Strootman could not fail to learn the business per-
fectly in every detail ; and the seven years that he
spent in his father's employment gave him the finest
possible training for his career as a manufacturer.
In addition to this long experience he spent about
eighteen months with John Dorschel <5t Co. of Buf-
falo, taking charge of their pattern and shoe-cutting

.]//;. V OF NEW ) 'OKK U'ESTERN SEC77<>.\


department. Soon after attaining his majority he
began business for himself, having saved an amount
of capital that most people would deem wholly in-
adequate.

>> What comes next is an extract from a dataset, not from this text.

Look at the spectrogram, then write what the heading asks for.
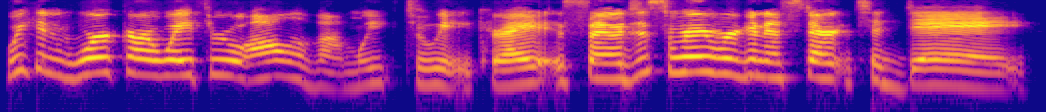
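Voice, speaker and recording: A woman's voice: a little high, very animated, moderate pace, sharp tone, no echo, clean studio sound. A woman coaching a student in a casual one-on-one conversation, with an encouraging, affirming manner. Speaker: voice acting coach.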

He knew the business so thoroughly,
however, and exercised so much care and judgment
in his ventures, that success attended his efforts from
the first. He enlarged his operations gradually, as
his trade relations extended and his capital increased,
until to-day his goods are in demand not only in
western New York, but in the South, the West, and
the Northwest as far as the Pacific coast. His four-
teen experienced shoe salesmen reside at convenient
points in various states, and visit each important
town and city at frequent intervals. For this pur-
pose samples of new styles and shapes are made up
twice a year, and displayed by the salesmen six

Online LibraryMoses KingThe men of New York: a collection of biographies and portraits of citizens of the Empire State prominent in business, professional, social, and political life during the last decade of the nineteenth century (Volume 1) → online text (page 47 of 69)